Six underground nuclear tanks are leaking at the Hanford Nuclear Reservation in Washington State, according to Governor Jay Inslee.
Inslee announced the development on Friday after he met with federal officials in Washington, D.C. The governor announced last week that one tank was leaking.
Hanford is the United States’ most contaminated nuclear site. It was also the first large-scale nuclear production site in the country. Built in 1944, it was the birthplace of one of the atomic bombs dropped on Japan during World War II.
The US Department of Energy reported last week that liquid levels were decreasing in one of the plant’s 177 underground tanks, though monitoring wells nearby did not detect higher radiation, reports USA Today.
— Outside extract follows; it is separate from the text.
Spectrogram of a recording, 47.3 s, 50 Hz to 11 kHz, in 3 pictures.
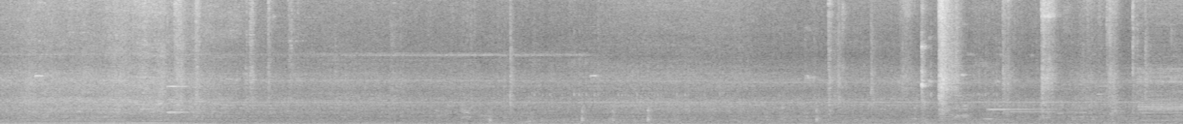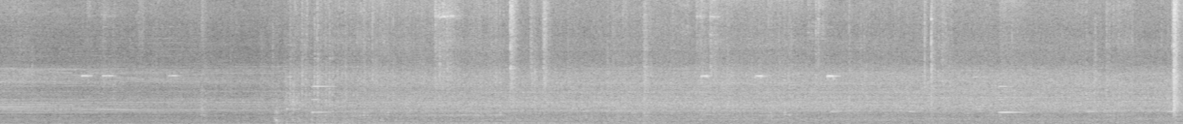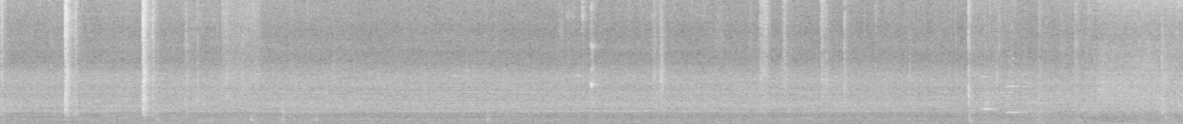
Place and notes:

The leaks are already way past their 20-year life span. They hold millions of gallons of nuclear waste, which is still highly radioactive and is left over from decades of plutonium production for thousands of nuclear weapons.
KIRO-TV notes that Inslee called the news that six tanks at Hanford are leaking “disturbing.” The government currently spends $2 billion on the Hanford clean-up per year. Crews are working to build a plant that will convert the waste into glasslike logs that provide safe and secure storage.
The Washington State governor, along with Oregon’s Governor John Kitzhaber, have promoted the idea of building additional tanks to ensure safe storage of the waste until the plant is complete. The cleanup plan is expected to last for decades. It is already over its budget and behind schedule.
Lisa Harper, a spokeswoman for Inslee, stated that outgoing Energy Secretary Steven Chu informed the governor of the six leaking tanks on Friday. The leaks have not yet been stopped.
Despite the leaking nuclear waste tanks, officials have not issued a hazard warning to residents in the Tri Cities or other areas surrounding the nuclear site.
It is not yet clear how long it will take to stop the six leaking nuclear waste tanks at Hanford.
[Image via Wikimedia Commons]